The 150 maintenance and production workers at the AbitibiBowater Thunder Bay sawmill, located in Fort William First Nation, have voted to join the Communications, Energy and Paperworkers Union of Canada. CEP conducted a six-month organizing drive, which resulted in an application for certification back on Aug. 5 at the Ontario Labour Relations Board. The 150 maintenance and production workers at the AbitibiBowater Thunder Bay sawmill, located in Fort William First Nation, have voted to join the Communications, Energy and Paperworkers Union of Canada. Subsequent voting took place throughout the day on Friday, Aug. 12, with CEP winning a majority support from employees.
Premier will not recall House for NewPage debate: The Dexter government is ignoring opposition calls to get in the legislature to discuss the pending NewPage Port Hawkesbury mill shutdown, saying a committee is working on the issue. "We’ve brought the right people together," NDP backbencher Mat Whynott, the party whip, said Thursday. "The government is doing exactly what it should be doing."
Statement by Dave Coles, President of the Communications, Energy and Paperworkers Union on the passing of Jack Layton. Our union mourns the loss of our political leader, Jack Layton. Jack Layton is one of the greatest political leaders in our country’s history. His vision and energy built the NDP into Canada’s official opposition. It is a historic tragedy that his destiny to become our Prime Minister is an unfinished project for others now to complete.

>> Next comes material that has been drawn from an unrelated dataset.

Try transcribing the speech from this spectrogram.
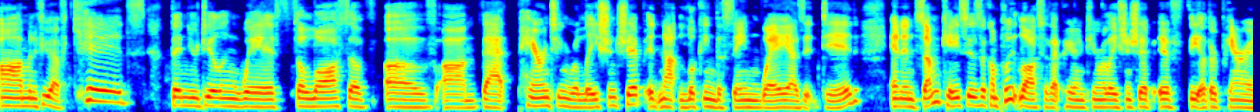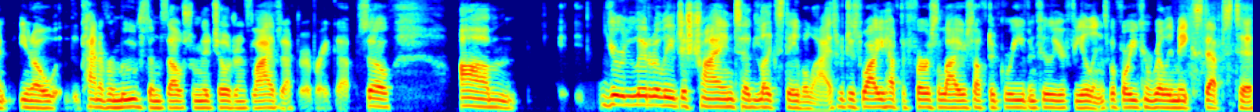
Um, and if you have kids, then you're dealing with the loss of of um, that parenting relationship, it not looking the same way as it did, and in some cases, a complete loss of that parenting relationship if the other parent, you know, kind of removes themselves from the children's lives after a breakup. So, um, you're literally just trying to like stabilize which is why you have to first allow yourself to grieve and feel your feelings before you can really make steps to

Union Leaders call for emergency G20 Summit to respond to run on financial markets: 8 August 2011 (ITUC OnLine): As the collapse in world share values threatens to trigger renewed downturn and with it a surge in unemployment, union leaders have called on G20 leaders to convene an emergency Summit to take the initiative to regulate the markets and avert economic collapse.